At its most infectious, gospel music has the power to lift people out of their seats and get them dancing. Despite a hefty gospel infusion, “Joyful Noise” adopts the subject but not the spirit of the praise-choir world, serving up a routinely plotted competition drama in which Queen Latifah and Dolly Parton (playing her first bigscreen lead in 20 years) vie for control of a small-town Georgia church chorus. Will they join forces and win the contest? Is the Pope white? Though the journey is woefully predictable, the starry fireworks show should inspire a mix of black and heartland believers.
Those hoping for a wholesome studio-backed depiction of the Christian lifestyle, however, will be disappointed to find a movie in which romantic passion, rather than religious fervor, flows through the members of the Pacashau Sacred Divinity Choir. Characters use the choir as a sort of dating service, giving writer-director Todd Graff various couplings to track as the story hits all the predictable notes concerning an economically strapped community and the national competition they believe could change their fortune.
After choirmaster Bernard Sparrow (Kris Kristofferson) suffers a heart attack at the annual Joyful Noise showcase, Pastor Dale (Courtney B. Vance) names Vi Rose Hill (Latifah) to take over, bypassing Sparrow’s spitfire widow, G.G. (Parton). While the two women try to get past their contempt for one another, their kids — Keke Palmer as Vi Rose’s 16-year-old daughter, Olivia; Broadway-trained Jeremy Jordan as G.G.’s hot-to-trot grandson, Randy — spark instant chemistry.
Though operating strictly within the formulaic conventions of earlier underdog contest movies, Graff (who builds on his musical background after “Camp” and “Bandslam”) whisks past the reliable comedic approach of marshalling a ragtag group of misfits into an unlikely team, or the prodigal-son dramatics of 2005’s “The Gospel.” Instead, he chooses to accentuate the dueling divas, culminating in a catty showdown at the restaurant where Vi Rose holds her second job.
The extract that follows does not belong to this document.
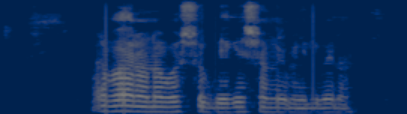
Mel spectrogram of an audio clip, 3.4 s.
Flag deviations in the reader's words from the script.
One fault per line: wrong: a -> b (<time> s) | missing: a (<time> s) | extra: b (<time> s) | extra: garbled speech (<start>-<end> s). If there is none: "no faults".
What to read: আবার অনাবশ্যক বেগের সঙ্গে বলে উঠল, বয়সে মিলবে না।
missing: বলে উঠল বয়সে (2.4 s)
She unloads insults while G.G. throws biscuits and barbs back across the dining room, taking the whole scene deliciously over the top.
Meanwhile, the younger generation’s star-crossed dynamic feels more boilerplate. Randy is a problematic character, owing partly to casting and partly to design (though appealing, Jordan feels even more the former Mouseketeer than the Justin Timberlake-like character he portrays). Randy wants to seduce Vi Rose’s daughter, but at the same time, he volunteers to give piano lessons to Vi Rose’s other child, an Asperger case implausibly played by Dexter Darden. With its odd tonal mix of sass and sentimentality, “Joyful Noise” falls somewhere between Tyler Perry and the Disney Channel, offering up lively but far-from-lifelike characters.
Mulishly stubborn, Vi Rose represents the voice of conservative Christian values in the face of a fast-evolving world. “Don’t you bring all that Mariah/Christina mess up in here!” she snaps when Olivia starts riffing during rehearsal. It’s a losing battle, since “Joyful Noise” gleefully toys with the gospel tradition, preaching the need to jettison stodgy spirituals and instead make way for elaborate, pop-infused Kirk Franklin-style dance numbers (Franklin himself makes a flashy appearance halfway through).
And so it happens that a soulful rendition of “Man in the Mirror” becomes the template for all the music that follows. Yet, the Pacashau choir’s concert-level final performance — a transformation quite foreign from its rehearsals, featuring elaborate solos by bit players who’ve had only minutes of screentime prior — doesn’t seem quite genuine.
Then again, despite the sheer volume of music on offer, very little of it feels authentic — or especially inspiring. Few of these characters feel like people you might find in a near-bankrupt Georgia town, and when they do open their mouths to sing, their lip-synching is no match for the powerhouse voices (or fully orchestrated accompaniment) on the soundtrack.
Acting in good sport, Parton makes light of her own artifice (“God didn’t make plastic surgeons so they could starve,” she quips memorably), but it’s the film that seems to have undergone the most work, clumsily nipped and tucked to the extent that scenes don’t flow so much as stack up on one another. At the very least, for those desperate to find a Middle American moviegoing experience, in Parton and Latifah, “Joyful Noise” has two game stars as a saving grace.